Stored data entries
++++++++
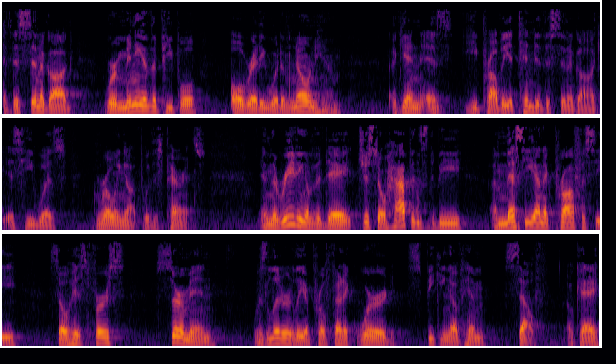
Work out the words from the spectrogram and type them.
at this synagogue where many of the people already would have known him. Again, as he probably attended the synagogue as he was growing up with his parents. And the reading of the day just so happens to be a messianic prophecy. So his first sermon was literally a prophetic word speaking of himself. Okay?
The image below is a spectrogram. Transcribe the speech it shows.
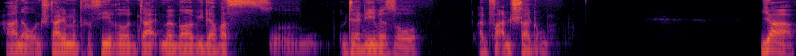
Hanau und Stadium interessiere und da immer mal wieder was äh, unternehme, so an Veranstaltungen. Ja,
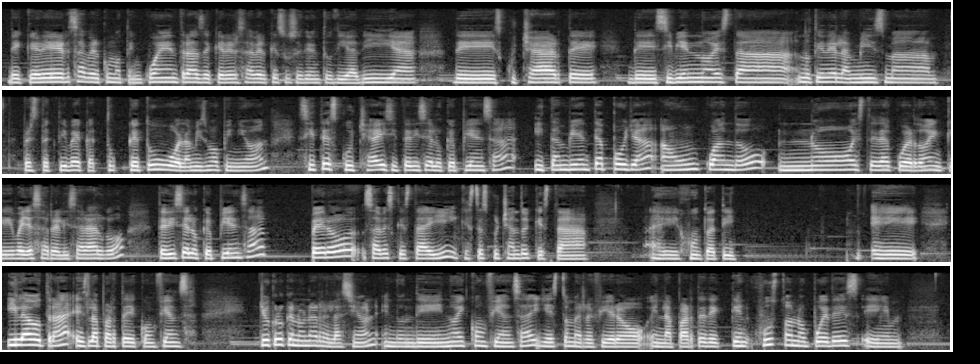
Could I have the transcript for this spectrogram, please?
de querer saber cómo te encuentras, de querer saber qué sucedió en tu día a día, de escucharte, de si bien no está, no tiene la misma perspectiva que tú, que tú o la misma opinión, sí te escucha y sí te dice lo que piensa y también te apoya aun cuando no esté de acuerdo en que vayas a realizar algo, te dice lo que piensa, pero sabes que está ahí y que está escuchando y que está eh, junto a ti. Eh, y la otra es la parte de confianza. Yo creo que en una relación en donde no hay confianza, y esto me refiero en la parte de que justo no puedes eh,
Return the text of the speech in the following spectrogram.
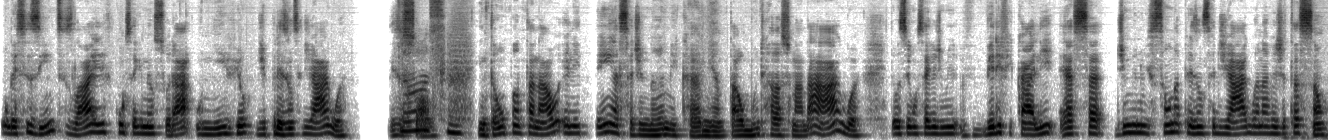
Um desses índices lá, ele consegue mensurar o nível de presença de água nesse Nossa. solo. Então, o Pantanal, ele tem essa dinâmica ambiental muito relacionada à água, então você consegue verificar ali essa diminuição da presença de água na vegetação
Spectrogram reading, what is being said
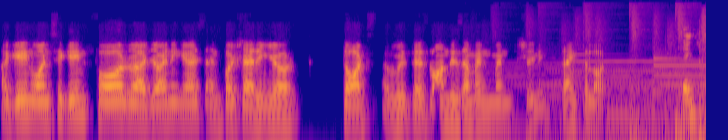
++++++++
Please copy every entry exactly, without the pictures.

THE COMPLETED TASK:
Work out the words from the spectrogram and type them.
at this synagogue where many of the people already would have known him. Again, as he probably attended the synagogue as he was growing up with his parents. And the reading of the day just so happens to be a messianic prophecy. So his first sermon was literally a prophetic word speaking of himself. Okay?
The image below is a spectrogram. Transcribe the speech it shows.
Hanau und Stadium interessiere und da immer mal wieder was äh, unternehme, so an Veranstaltungen. Ja,
Could I have the transcript for this spectrogram, please?
de querer saber cómo te encuentras, de querer saber qué sucedió en tu día a día, de escucharte, de si bien no está, no tiene la misma perspectiva que tú, que tú o la misma opinión, sí te escucha y sí te dice lo que piensa y también te apoya aun cuando no esté de acuerdo en que vayas a realizar algo, te dice lo que piensa, pero sabes que está ahí y que está escuchando y que está eh, junto a ti. Eh, y la otra es la parte de confianza. Yo creo que en una relación en donde no hay confianza, y esto me refiero en la parte de que justo no puedes eh,
Return the text of the speech in the following spectrogram.
Um desses índices lá, ele consegue mensurar o nível de presença de água nesse Nossa. solo. Então, o Pantanal, ele tem essa dinâmica ambiental muito relacionada à água, então você consegue verificar ali essa diminuição da presença de água na vegetação
Spectrogram reading, what is being said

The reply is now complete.